### What to produce
Take the data below and write it out exactly, except for the pictures.

═══ Data

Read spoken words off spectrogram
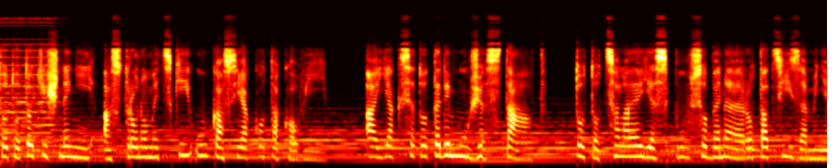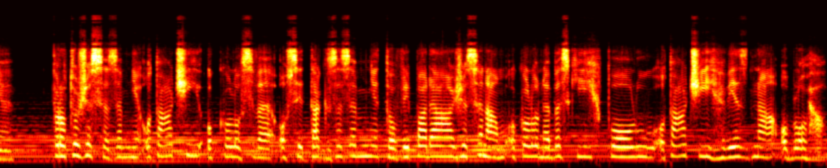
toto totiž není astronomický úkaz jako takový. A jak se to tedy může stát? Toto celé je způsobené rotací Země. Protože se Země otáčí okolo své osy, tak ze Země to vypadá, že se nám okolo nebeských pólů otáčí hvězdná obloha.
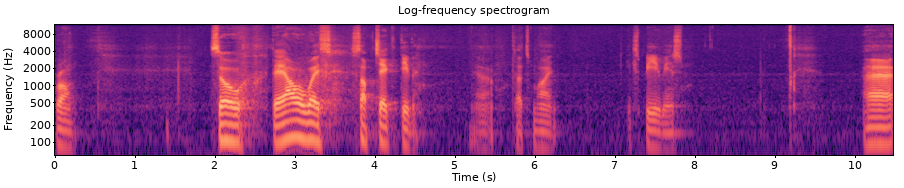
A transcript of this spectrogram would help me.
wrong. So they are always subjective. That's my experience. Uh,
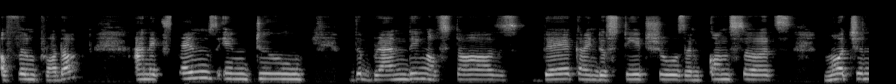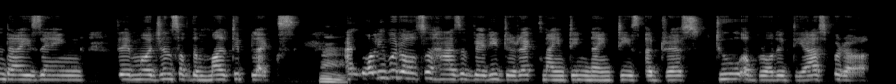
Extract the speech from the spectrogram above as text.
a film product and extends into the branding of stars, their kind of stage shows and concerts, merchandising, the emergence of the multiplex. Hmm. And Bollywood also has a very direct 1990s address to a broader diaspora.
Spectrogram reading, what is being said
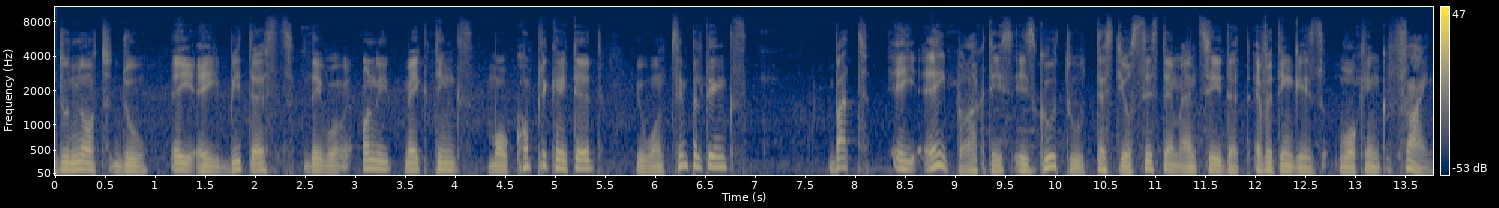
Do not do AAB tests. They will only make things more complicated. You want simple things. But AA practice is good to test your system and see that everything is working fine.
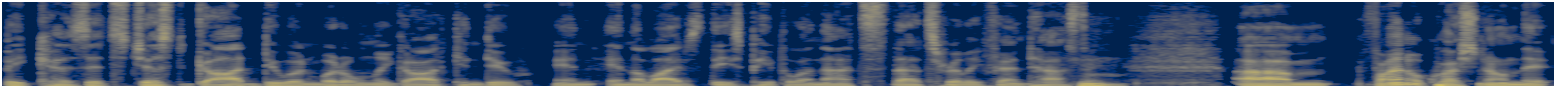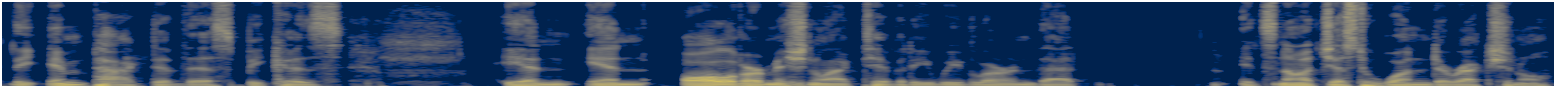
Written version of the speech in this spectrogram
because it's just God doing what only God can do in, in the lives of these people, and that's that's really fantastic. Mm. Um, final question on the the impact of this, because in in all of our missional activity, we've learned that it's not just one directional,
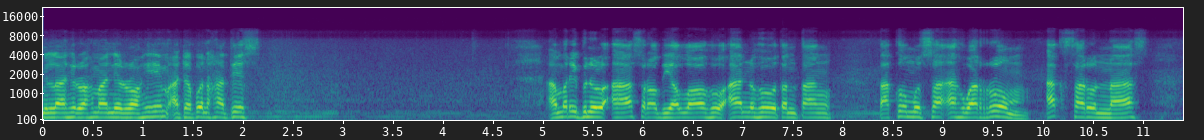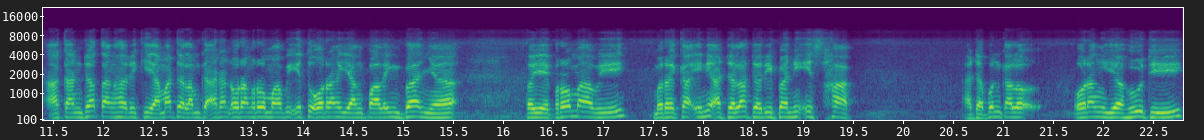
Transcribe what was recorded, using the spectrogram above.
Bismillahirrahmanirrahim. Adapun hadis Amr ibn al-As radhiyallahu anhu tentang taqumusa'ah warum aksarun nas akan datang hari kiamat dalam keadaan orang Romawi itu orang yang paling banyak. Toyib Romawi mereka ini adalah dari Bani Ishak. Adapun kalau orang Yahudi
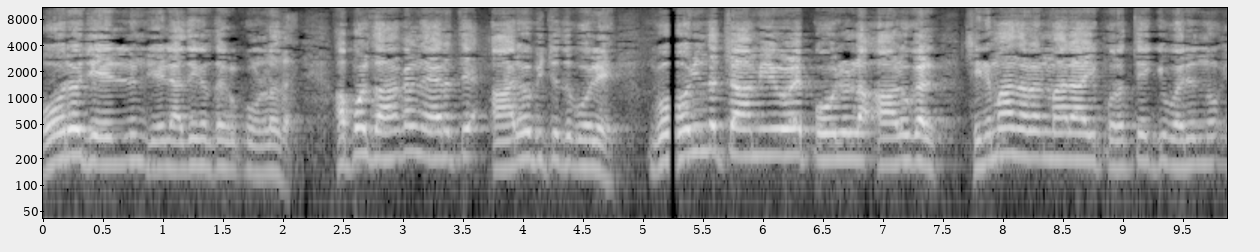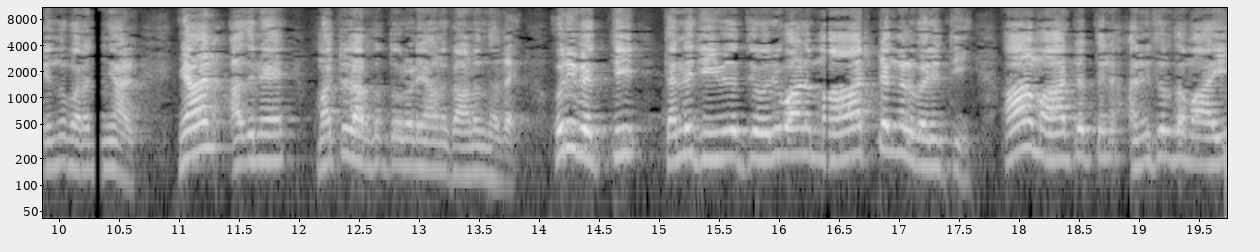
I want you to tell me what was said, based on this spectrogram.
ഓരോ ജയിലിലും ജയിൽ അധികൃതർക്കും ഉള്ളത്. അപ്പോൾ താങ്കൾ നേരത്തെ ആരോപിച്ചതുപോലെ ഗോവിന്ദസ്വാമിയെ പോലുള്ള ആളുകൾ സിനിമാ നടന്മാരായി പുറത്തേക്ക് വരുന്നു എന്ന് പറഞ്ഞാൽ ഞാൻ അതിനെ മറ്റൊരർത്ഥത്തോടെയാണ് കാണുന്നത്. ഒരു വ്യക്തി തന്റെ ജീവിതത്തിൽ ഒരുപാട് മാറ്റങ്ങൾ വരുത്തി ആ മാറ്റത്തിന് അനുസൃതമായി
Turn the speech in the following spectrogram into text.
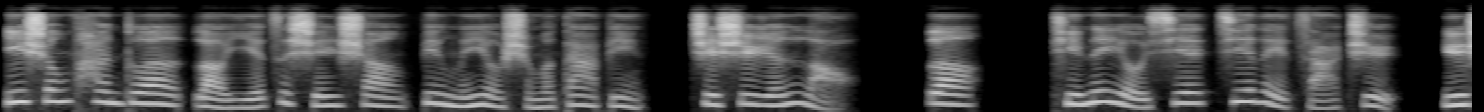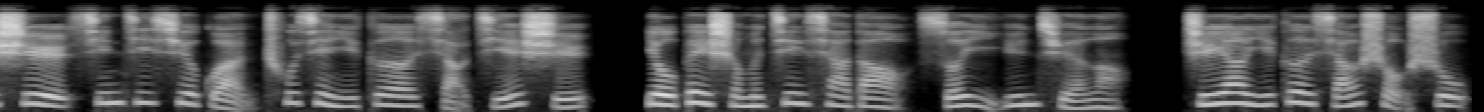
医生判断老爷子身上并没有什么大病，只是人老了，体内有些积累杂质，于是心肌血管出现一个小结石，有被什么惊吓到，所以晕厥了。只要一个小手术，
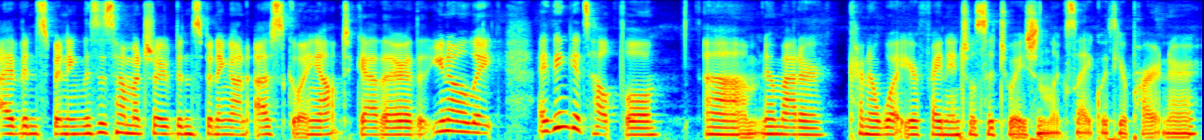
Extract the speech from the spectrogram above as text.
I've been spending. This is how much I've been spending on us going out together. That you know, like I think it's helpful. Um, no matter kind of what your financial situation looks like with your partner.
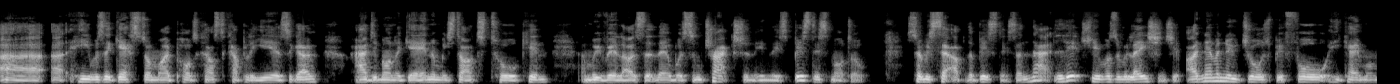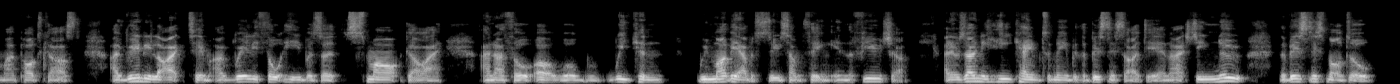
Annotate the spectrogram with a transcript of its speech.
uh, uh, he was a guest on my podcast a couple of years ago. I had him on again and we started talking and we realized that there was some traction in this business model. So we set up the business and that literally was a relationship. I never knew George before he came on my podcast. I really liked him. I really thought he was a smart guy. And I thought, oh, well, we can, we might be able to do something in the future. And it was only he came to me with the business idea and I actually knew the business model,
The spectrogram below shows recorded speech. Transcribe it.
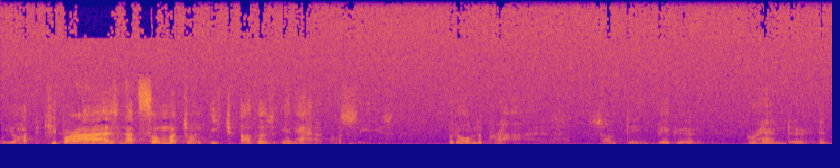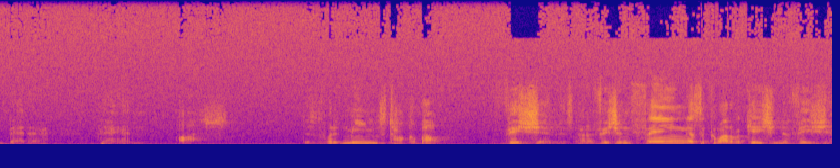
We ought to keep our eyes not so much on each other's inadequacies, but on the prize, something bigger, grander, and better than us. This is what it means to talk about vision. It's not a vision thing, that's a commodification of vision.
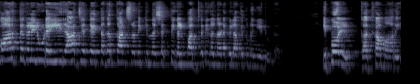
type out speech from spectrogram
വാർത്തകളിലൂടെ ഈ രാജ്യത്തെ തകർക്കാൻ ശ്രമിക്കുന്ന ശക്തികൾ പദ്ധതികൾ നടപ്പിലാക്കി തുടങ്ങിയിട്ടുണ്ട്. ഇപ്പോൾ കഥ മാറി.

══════

### Response to this task
Read spoken words off spectrogram
toto totiž není astronomický úkaz jako takový. A jak se to tedy může stát? Toto celé je způsobené rotací Země. Protože se Země otáčí okolo své osy, tak ze Země to vypadá, že se nám okolo nebeských pólů otáčí hvězdná obloha.
A transcript of this spectrogram would help me.
wrong. So they are always subjective. That's my experience. Uh,
Extract the speech from the spectrogram above as text.
a film product and extends into the branding of stars, their kind of stage shows and concerts, merchandising, the emergence of the multiplex. Hmm. And Bollywood also has a very direct 1990s address to a broader diaspora.
Spectrogram reading, what is being said
Do not do AAB tests. They will only make things more complicated. You want simple things. But AA practice is good to test your system and see that everything is working fine.
Written version of the speech in this spectrogram
because it's just God doing what only God can do in, in the lives of these people, and that's that's really fantastic. Mm. Um, final question on the the impact of this, because in in all of our missional activity, we've learned that it's not just one directional,
Transcribe what was recorded, using the spectrogram above.
Bismillahirrahmanirrahim. Adapun hadis Amr ibn al-As radhiyallahu anhu tentang taqumusa'ah warum aksarun nas akan datang hari kiamat dalam keadaan orang Romawi itu orang yang paling banyak. Toyib Romawi mereka ini adalah dari Bani Ishak. Adapun kalau orang Yahudi
I want you to tell me what was said, based on this spectrogram.
ഓരോ ജയിലിലും ജയിൽ അധികൃതർക്കും ഉള്ളത്. അപ്പോൾ താങ്കൾ നേരത്തെ ആരോപിച്ചതുപോലെ ഗോവിന്ദസ്വാമിയെ പോലുള്ള ആളുകൾ സിനിമാ നടന്മാരായി പുറത്തേക്ക് വരുന്നു എന്ന് പറഞ്ഞാൽ ഞാൻ അതിനെ മറ്റൊരർത്ഥത്തോടെയാണ് കാണുന്നത്. ഒരു വ്യക്തി തന്റെ ജീവിതത്തിൽ ഒരുപാട് മാറ്റങ്ങൾ വരുത്തി ആ മാറ്റത്തിന് അനുസൃതമായി
Turn the speech in the following spectrogram into text.
医生判断老爷子身上并没有什么大病，只是人老了，体内有些积累杂质，于是心肌血管出现一个小结石，有被什么惊吓到，所以晕厥了。只要一个小手术，
Extract the speech from the spectrogram above as text.
I've been spending. This is how much I've been spending on us going out together. That you know, like I think it's helpful. Um, no matter kind of what your financial situation looks like with your partner.
Annotate the spectrogram with a transcript of its speech.
uh, uh, he was a guest on my podcast a couple of years ago. I had him on again and we started talking and we realized that there was some traction in this business model. So we set up the business and that literally was a relationship. I never knew George before he came on my podcast. I really liked him. I really thought he was a smart guy. And I thought, oh, well, we can, we might be able to do something in the future. And it was only he came to me with the business idea and I actually knew the business model,
The spectrogram below shows recorded speech. Transcribe it.
We ought to keep our eyes not so much on each other's inadequacies, but on the prize, something bigger, grander, and better than us. This is what it means to talk about vision. It's not a vision thing, that's a commodification of vision.
type out speech from spectrogram
വാർത്തകളിലൂടെ ഈ രാജ്യത്തെ തകർക്കാൻ ശ്രമിക്കുന്ന ശക്തികൾ പദ്ധതികൾ നടപ്പിലാക്കി തുടങ്ങിയിട്ടുണ്ട്. ഇപ്പോൾ കഥ മാറി.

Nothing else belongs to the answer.